Summary (10 sec read)

Peptide Receptor Radionuclide Therapy (PRRT) is a nuclear medicine treatment for Neuroendocrine Tumors (NETs) used worldwide. PRRT involves combining a cell-targeting protein, or peptide, with a radioactive material to create a radiopeptide. This radiopeptide is injected into the patient's bloodstream, where it targets NET cells that have somatostatin receptors, unlike healthy cells. The radiopeptide binds to these receptors and emits radiation to kill the tumor cells.

The treatment process involves creating a peptide that binds to tumor cell receptors, pairing it with a radioactive atom using a chelator, and injecting this radiopeptide into the bloodstream. The radiopeptide locates and binds to the NET cancer cells, delivering a lethal dose of radiation.

Patients typically undergo 4-6 PRRT sessions, spaced 2-3 months apart, as outpatient procedures. Clinical trials have demonstrated that PRRT can increase progression-free survival, improve quality of life, relieve symptoms, and reduce tumor size. While generally well-tolerated, PRRT can cause side effects such as nausea, vomiting, abdominal pain, and fatigue. Rare side effects include bone, liver, and kidney toxicity, and mild hair loss.

Nuclear Medicine, as a treatment protocol for Neuroendocrine Tumors (NETs) has been used in many countries across the globe for many a years.

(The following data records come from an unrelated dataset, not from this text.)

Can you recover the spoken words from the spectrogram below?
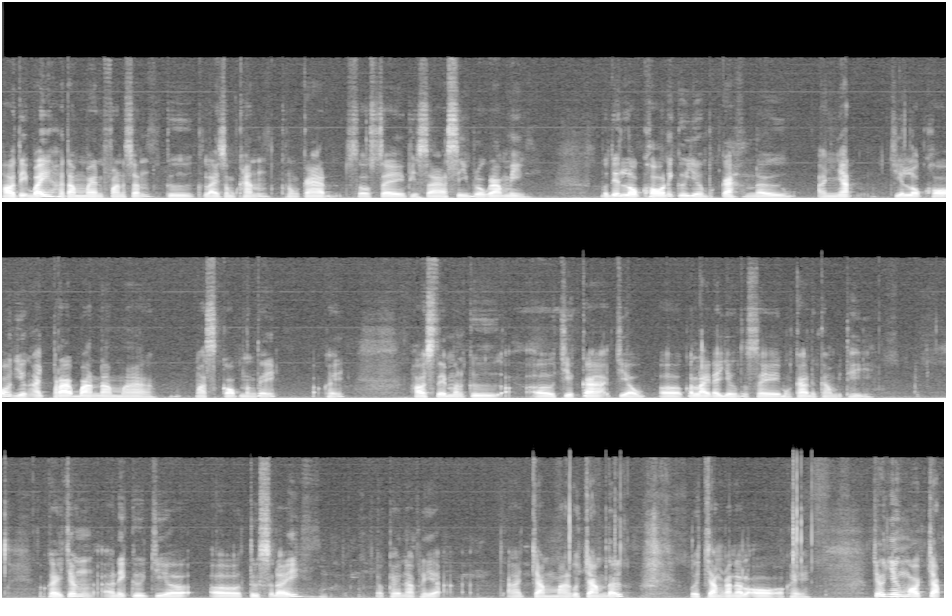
ហើយទី3ហៅថា main function គឺកន្លែងសំខាន់ក្នុងការសរសេរភាសា C programming មួយទៀត local នេះគឺយើងប្រកាសនៅអញ្ញត្តិជា local យើងអាចប្រើបានតាមមកមក scope ហ្នឹងទេអូខេហើយ statement គឺ ជាការជាកន្លែងដែលយើងសរសេរបង្កើតនៅកម្មវិធីអូខេអញ្ចឹងនេះគឺជាទ្រឹស្ដីអូខេអ្នកគ្នាអាចចាំបានក៏ចាំទៅបើចាំកាន់តែល្អអូខេអញ្ចឹងយើងមកចាប់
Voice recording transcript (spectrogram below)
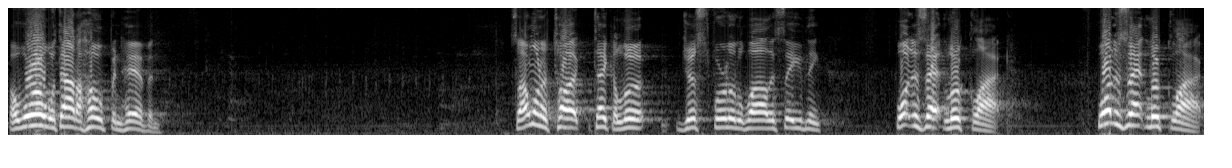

PRRT or Peptide Receptor Radionuclide Therapy is a type of Nuclear Medicine Therapy in which a cell-targeting protein or peptide is combined with a small amount of radioactive material that created a special type of radiopharmaceutical known as a Radiopeptide. This radiopeptide is injected into a Neuroendocrine Tumor patient’s bloodstream.

Unlike healthy cells, the neuroendocrine tumor cells or NET cells have proteins on their cell surface. These proteins, also known as receptors, bind themselves to hormones, such as somatostatin. Peptide Receptor Radionuclide Therapy or PRRT with lutetium 177 dotatate or Lu177 targets these receptors with radiopeptides and deliver a high dose of radiation to the tumor cells.

How PRRT for NET works? – Method of Action
  1. A peptide i.e. a group of amino acids is created that can bind to the receptors on the tumor cell’s surface.
  2. This peptide is then paired with a radioactive atom using a chelator (a bonding agent).
  3. This combination of the peptide and the radioactive material creates a radiopeptide.
  4. This radiopeptide is injected into a Neurodendocrine Tumor (NET) patient’s bloodstream.
  5. The radiopeptide finds the NET cancer cell’s somatostatin receptors and binds itself to them.
  6. The radiopeptide emits radiation that kills the NET cancer cell.
Benefits of PRRT

Depending on the type of cancer being treated, patients may need to undergo up to 10 PRRT sessions. Usually, there would be around four-six sessions and these sessions are spaced two-three months apart. In most cases, this procedure is done as an outpatient procedure.

Several studies and clinical trials have shown that PRRT can…

  • Increase progression-free survival and in many cases likely survival.
  • Improve the quality of life.
  • Relieve symptoms.
  • Decrease tumor size.

While PRRT is generally well-tolerated, there occur some common side-effects, such as nausea, vomiting, abdominal pain and fatigue. Some very rare side-effects are bone, liver & kidney toxicity and mild hair loss.

Also Read: Which Patient can Benefit with PRRT

For more information on how PRRT can help, please call Dr. Ishita Sen, Director & Head, Department of Nuclear Medicine & Molecular Imaging, Fortis Memorial Research Institute (FMRI)on +91 9811 12 7080, or send an email to